Of course, this record was Icehouse‘s commercial peak, the one that spawned megahits like Electric Blue and Crazy. Oddly, these two songs are among the lesser tracks on the record.

On Man of Colours, Iva Davies manages to sound like Once Upon a Time era Simple Minds while still hanging on to his David Bowie kink. He definitely was not shy about wearing his influences openly. Anyhow, the record is full of big 80s synths and drums and if anything is a definitive product of its time, this would be it. If you were wondering what that “new wave” thang is you keep hearing about, check this album out – it’s a key indicator.

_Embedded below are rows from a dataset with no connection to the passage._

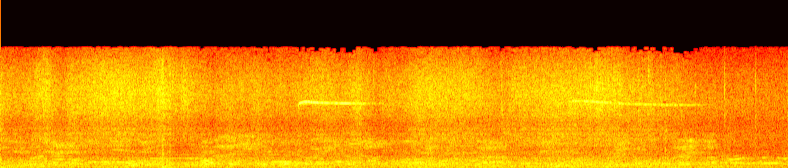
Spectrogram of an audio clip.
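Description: A large orca splashes heavily through the water.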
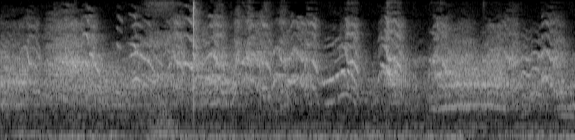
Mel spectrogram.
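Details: Mixed parakeets crowd a walk-in parrot-zoo aviary where people feed and handle them; a thick wall of screechy squawks and twittering fills the air without break.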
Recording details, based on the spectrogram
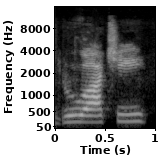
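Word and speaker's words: Boakye: joking with me because he said i remember it like biachi but it's boo watchy and i was like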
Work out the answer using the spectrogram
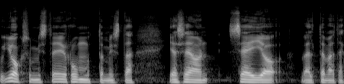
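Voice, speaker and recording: Speaking with a Swedish accent, a man talks at a fairly quick pace and a fairly low pitch with fairly even intonation, on a very clean, dry, close recording with no echo and a silent background. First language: Swedish (speaking Finnish). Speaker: actor and podcast moderator. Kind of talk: casual panel discussion. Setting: studio.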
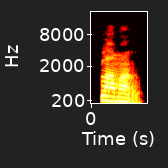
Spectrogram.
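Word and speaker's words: plumber: এই শব্দের উচ্চারণ কি এই শব্দের মধ্যেও বি সাইলেন্ট এই শব্দের উচ্চারণ হচ্ছে প্লামার যারা গ্যাসের চুলার মিস্ত্রী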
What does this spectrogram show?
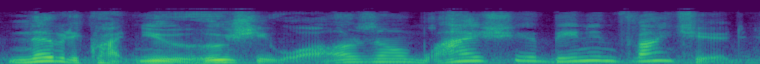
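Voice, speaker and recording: An actor playing a sober English gentleman guest who recounts a murder mystery in a period radio drama, measured and restrained. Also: a little high, huge pitch swings, slight background noise. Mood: reflective.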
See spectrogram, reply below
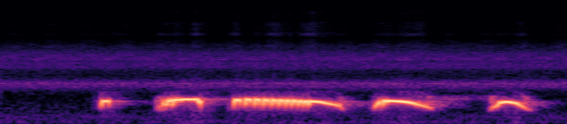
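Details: One complete phrase of spotted dove song in the thổ voice: a brief note, a rising hoot, a drawn-out, rapidly pulsed coo, then two arched coos falling off in pitch.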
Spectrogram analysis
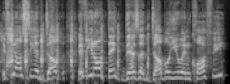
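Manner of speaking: high-pitched, worked-up mock outrage; mock indignation. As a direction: scold them in a high, playful huff. Mock indignant defence of accent.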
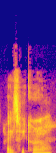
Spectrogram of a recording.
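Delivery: soft whispered greeting. Real, not acted. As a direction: whisper it tenderly to the horse. Greeting the horse softly.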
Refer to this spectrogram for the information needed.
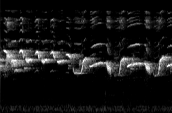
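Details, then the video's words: Loud song of a Chinese hwamei: rich whistled notes, first a run of wavering phrases, then a series of swooping up-and-down slurs repeated at roughly one-second intervals. "Họa mi hót - cái chủ oang oang"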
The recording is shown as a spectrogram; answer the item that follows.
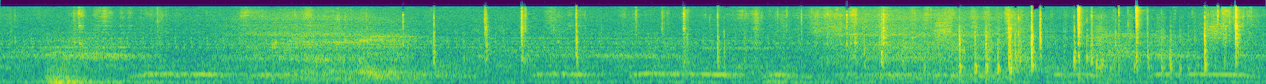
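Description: A pigeon cooing repeatedly in the background, with a low bump just after the start and a cluster of small sharp clicks near the end from a plastic electrical connector being handled.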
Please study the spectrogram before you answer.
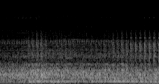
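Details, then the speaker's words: Filipino washing machine dryer (spin) section test-run after repair, plugged in and run first: previously made a noise like a boat engine, now a steady even hum with no rumble or knocking; normal spin. "So itong una nating pandarin yung dryer, kung hindi na ba tutunog na parang bangka na may bangka na makina. Yan. Wala nang ingay."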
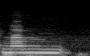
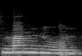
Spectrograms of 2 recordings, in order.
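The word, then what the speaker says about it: مَمْنُونٍ: I think you said something like mamnoon or something, but make sure it's mamnoon.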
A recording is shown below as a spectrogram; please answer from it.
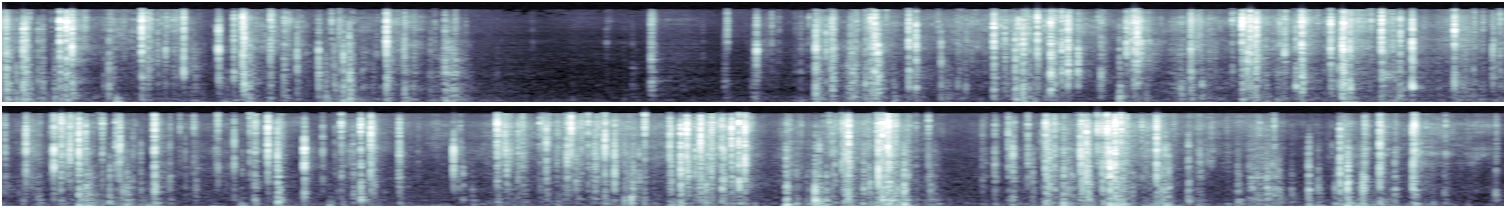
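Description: Fingertips rub and tap the film of a sealed plastic pretzel bag, with the pretzels visible through its window, while holding it. A dense, bright crinkling runs throughout, broken only by a brief quiet pause near the three-second mark.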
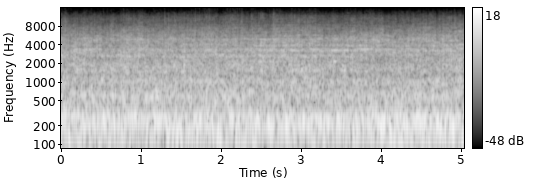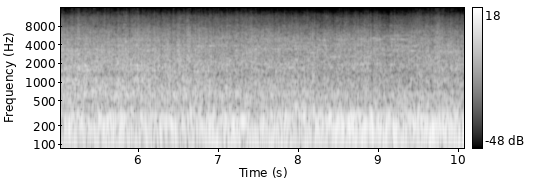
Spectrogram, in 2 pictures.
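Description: A freight train rumbles past close by, its wheels clattering steadily on the rails.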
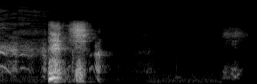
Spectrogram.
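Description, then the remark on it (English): Loud allergy sniffling: a sharp, explosive burst of nasal air about half a second long, then near silence and one short, quieter sniff at the end. No one talks. “I apologize for all my sniffling, by the way. I have such bad allergies today.”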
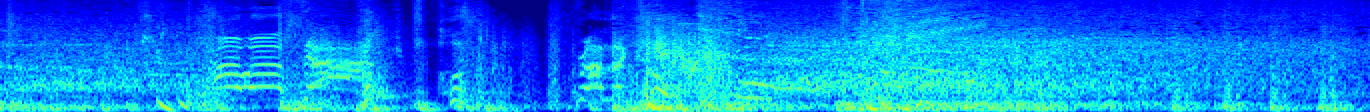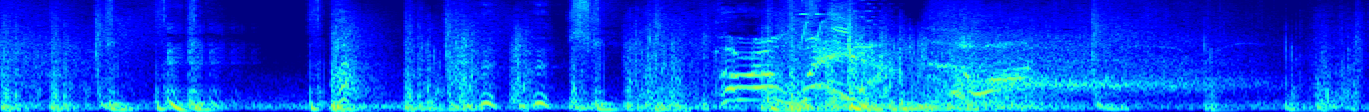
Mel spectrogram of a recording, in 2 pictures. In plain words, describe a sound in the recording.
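Punches and kicks land with sharp, quick smacks.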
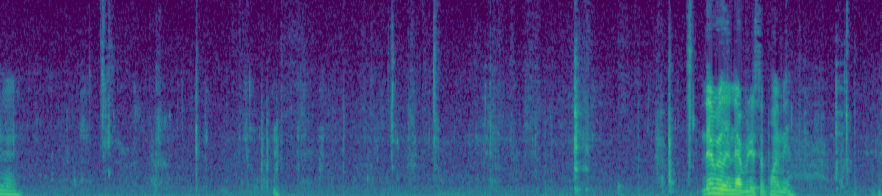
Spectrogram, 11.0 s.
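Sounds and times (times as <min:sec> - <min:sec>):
chewing food: 0:00.6 - 0:07.0
soft mouth clicks and smacks: 0:00.9 - 0:05.6.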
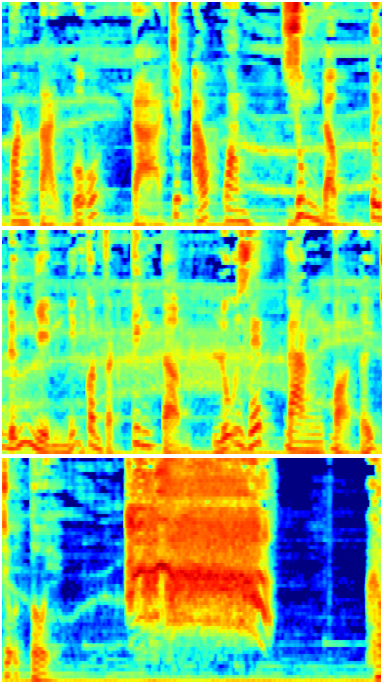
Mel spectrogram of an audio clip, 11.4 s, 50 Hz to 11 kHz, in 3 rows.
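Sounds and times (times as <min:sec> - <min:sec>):
speech: 0:00.1 - 0:08.2
girl screaming in a nightmare: 0:08.9 - 0:10.4.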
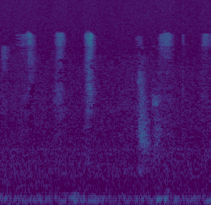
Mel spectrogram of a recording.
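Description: Near silence, with faint rubbing and a few light ticks from hands handling a small leather case.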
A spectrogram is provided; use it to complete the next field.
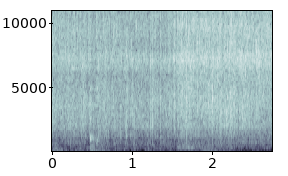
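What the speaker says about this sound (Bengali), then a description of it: "এই যে মাছগুলো ভেজে নিচ্ছি" Rohu fish frying in oil in a pan, a steady bright sizzle running throughout at close range with a few faint stirring sounds and no talking.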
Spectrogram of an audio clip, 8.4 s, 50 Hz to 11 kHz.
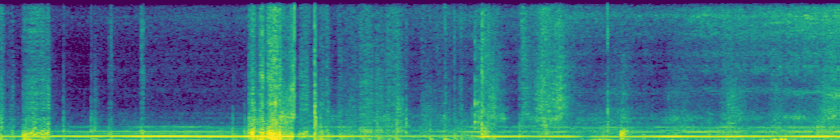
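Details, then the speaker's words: BMW E30 that died randomly while driving, fuel pump run via relay jumper wire: steady mid-pitched electric hum from the pump, which only runs after being smacked; failing electric fuel pump. "you guys hear that I don't know if you guys can hear through the camera but the fuel pump turned on I can hear it so"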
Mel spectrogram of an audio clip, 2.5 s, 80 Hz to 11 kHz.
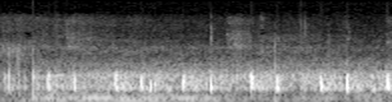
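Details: Fetal heartbeat heard with a handheld fetal Doppler on the pregnant abdomen, volume started low: rapid, regular galloping whooshes about 140 a minute, within the stated normal 120–160 range.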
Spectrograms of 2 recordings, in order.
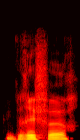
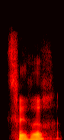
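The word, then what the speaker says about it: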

For all intents and purposes, it’s a sequel to Measure for Measure. As I said in the review for that record, Man of Colours is pretty much more of the same, though in its defence, it is a tad rockier. It is also a better record, with marginally less filler. The album highlight would be the dreamy The Kingdom, which seems like a sequel to Measure for Measure‘s Angel Street, and Davies is probably singing about the same woman here. The same woman caught in the same blah limbo, anyway. Perhaps she’s the Hey Little Girl from Primitive Man, too.

Other choice cuts include the charging Nothing Too Serious and Anybody’s War. The title track could be Icehouse’s most atmospheric outing, reminding me a bit of the first album‘s tack-on instrumental Paradise Lost. Other grand tracks include the single My Obsession and the hazy record closer Sunrise.

Icehouse reached the recording artist apex with this record, taking Australia and parts of the world by storm. They would never again scale such heights. The following album Code Blue is a bland and just there record that died in the charts and Big Wheel which followed later…well, nobody’s ever heard of it.

Davies has sporadically kept the Icehouse name alive, releasing an album of covers, music for an opera and other bits and pieces but for mine, he effectively brought the band’s thing to a logical end with Man of Colours.

man of colours